Bayesian modelling of lung cancer risk and bitumen fume exposure adjusted for unmeasured confounding by smoking
- 1Occupational and Environmental Health Research Group, School of Translational Medicine, Faculty of Medical and Human Sciences, The University of Manchester, Manchester, UK
- 2International Agency for Research on Cancer (IARC), Lyon, France
- 3Environmental Epidemiology Group, Institute for Risk Assessment Sciences (IRAS), Utrecht University, Utrecht, The Netherlands
- 4Community and Occupational Medicine Program, Department of Medicine, Faculty of Medicine and Dentistry, The University of Alberta, Edmonton, Canada
- Frank de Vocht, Occupational and Environmental Health Research Group, School of Translational Medicine, Faculty of Medical and Human Sciences, The University of Manchester, Manchester M13 8GE, UK;
- Accepted 7 November 2008
- Published Online First 5 December 2008
Objectives: Residual confounding can be present in epidemiological studies because information on confounding factors was not collected. A Bayesian framework, which has the advantage over frequentist methods that the uncertainty in the association between the confounding factor and exposure and disease can be reflected in the credible intervals of the risk parameter, is proposed to assess the magnitude and direction of this bias.
Methods: To illustrate this method, bias from smoking as an unmeasured confounder in a cohort study of lung cancer risk in the European asphalt industry was assessed. A Poisson disease model was specified to assess lung cancer risk associated with career average, cumulative and lagged bitumen fume exposure. Prior distributions for the exposure strata, as well as for other covariates, were specified as uninformative normal distributions. The priors on smoking habits were specified as Dirichlet distributions based on smoking prevalence estimates available for a sub-cohort and assumptions about precision of these estimates.
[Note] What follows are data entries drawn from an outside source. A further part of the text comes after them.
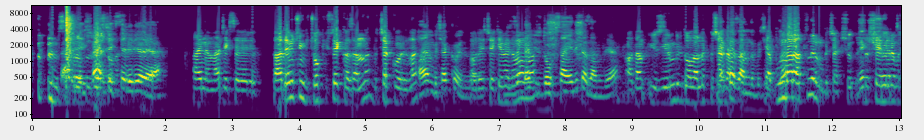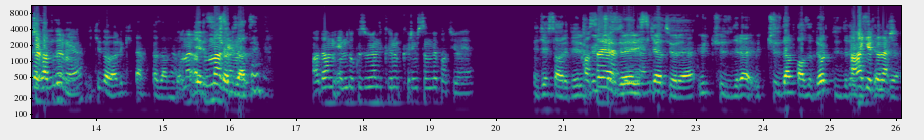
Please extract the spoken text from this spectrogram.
0.35 dolar. Verecekse veriyor ya. Aynen verecekse veriyor. Daha demin çünkü çok yüksek kazandı. Bıçak koydular. Aynen bıçak koydular. Oraya çekemedim Yüzde ama kaç? 197 kazandı ya. adam 121 dolarlık Ne bıçak attı. kazandı bıçak? Ya bunlar atılır mı bıçak? Şu, ne şu şeylere bıçak atılır mı ya? ya? 2 dolarlık item kazandı. Ya buna Gerisi atılmaz çöp yani. zaten. Adam M9 Brand Crim- Crimson Web atıyor ya. Ne cesaret herif Kasaya 300 lira atıyor riske atıyor ya. 300 lira, 300'den fazla 400 lira Aha, riske girdiler. atıyor.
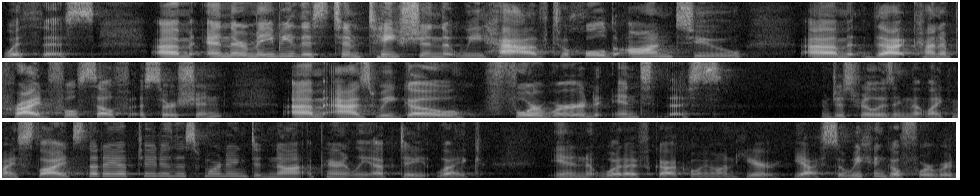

Results: Median bias in this example was estimated at 13%, and suggested an attenuating effect on the original exposure–disease associations. Nonetheless, the results still implied an increased lung cancer risk, especially for average exposure.
Conclusions: This Bayesian framework provides a method to assess the bias from an unmeasured confounding factor taking into account the uncertainty surrounding the estimate and from random sampling error. Specifically for this example, the bias arising from unmeasured smoking history in this asphalt workers’ cohort is unlikely to explain the increased lung cancer risk associated with average bitumen fume exposure found in the original study.
Funding: The Asphalt Workers’ cohort study was sponsored by the European Commission (grant number: BMH4-CT95-1100), EAPA, Eurobitume and CONCAWE. The project described in this manuscript was conducted within a training fellowship grant from the European Union Sixth Framework Programme Network of Excellence on Environmental Cancer Risk, Nutrition and Individual Susceptibility (ECNIS) (grant number: FOOD-CT-2005-513 943).
Competing interests: None.